“Monster” is the most famous example of Nicki knowing what’s at stake with a star guest performance. Her features on Trey Songz’s “Bottoms Up,” Ludacris’ “My Chick Bad,” Drake’s “Make Me Proud,” Big Sean’s “Dance (Ass),” and Birdman’s “Y.U. Mad” show the same awareness. Her repeated dalliances with the pop formula seek to diminish the impact of Nicki’s accomplishments in the eyes of rap purists, but then she gets on tracks with her contemporaries, embarrasses them, and breaks down any conspiracy that her relevance is only attributable to records like “Super Bass.”
Nicki having the standout verse on a record is a multi-faceted win. It’s a victory for her credibility as an MC in the generally competitive world of hip-hop, but it’s also a victory for her as a woman operating within a genre that by nature wants to disqualify her. She knows that there’s a respect greater than record sales and YouTube views to be gained every time she lays a guest verse—especially on a song with a man—and that’s why she hasn’t slacked on one in a long time, and probably never will.

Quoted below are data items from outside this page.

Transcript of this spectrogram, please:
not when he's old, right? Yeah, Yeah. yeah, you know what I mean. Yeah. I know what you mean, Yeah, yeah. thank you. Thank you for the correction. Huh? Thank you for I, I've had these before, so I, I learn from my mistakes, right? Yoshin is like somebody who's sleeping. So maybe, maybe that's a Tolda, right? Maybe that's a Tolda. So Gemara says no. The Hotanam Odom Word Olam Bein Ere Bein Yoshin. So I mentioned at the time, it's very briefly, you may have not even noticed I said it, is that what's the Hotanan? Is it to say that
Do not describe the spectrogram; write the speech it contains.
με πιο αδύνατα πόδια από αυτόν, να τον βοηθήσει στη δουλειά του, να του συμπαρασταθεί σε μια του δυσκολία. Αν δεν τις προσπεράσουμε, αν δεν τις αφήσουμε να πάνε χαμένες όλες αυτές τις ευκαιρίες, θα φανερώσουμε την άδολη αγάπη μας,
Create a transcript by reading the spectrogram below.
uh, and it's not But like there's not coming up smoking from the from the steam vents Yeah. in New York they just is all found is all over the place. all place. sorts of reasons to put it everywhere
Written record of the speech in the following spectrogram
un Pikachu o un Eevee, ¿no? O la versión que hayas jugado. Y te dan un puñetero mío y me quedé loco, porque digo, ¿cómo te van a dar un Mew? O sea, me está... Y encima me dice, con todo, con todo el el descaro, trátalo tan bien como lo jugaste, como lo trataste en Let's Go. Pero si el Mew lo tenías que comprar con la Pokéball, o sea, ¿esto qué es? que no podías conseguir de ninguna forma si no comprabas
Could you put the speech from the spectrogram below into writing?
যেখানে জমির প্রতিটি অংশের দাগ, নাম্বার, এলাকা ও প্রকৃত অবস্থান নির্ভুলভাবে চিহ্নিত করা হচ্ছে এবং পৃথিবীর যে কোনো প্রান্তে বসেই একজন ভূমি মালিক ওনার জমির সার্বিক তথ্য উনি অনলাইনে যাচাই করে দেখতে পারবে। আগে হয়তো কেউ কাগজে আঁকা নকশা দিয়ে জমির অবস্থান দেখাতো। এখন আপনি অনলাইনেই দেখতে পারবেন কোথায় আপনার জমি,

Even if everything in the world was politically just, Nicki would still be rapping well out of respect for her craft, but going off the way things are now, we can’t ignore that there’s a larger social framework with which to view her raps against. Nicki’s work will always have this additional context to it, and it’s a responsibility that she doesn’t avoid. Her next album will benefit from that tenacity, but until then, we’ll have to look to her guest appearances. Good luck to anyone who has to get on a track with her.
Ernest Baker is a writer living in Los Angeles. He’s the rare case of a sensitive thug who doesn’t need hugs.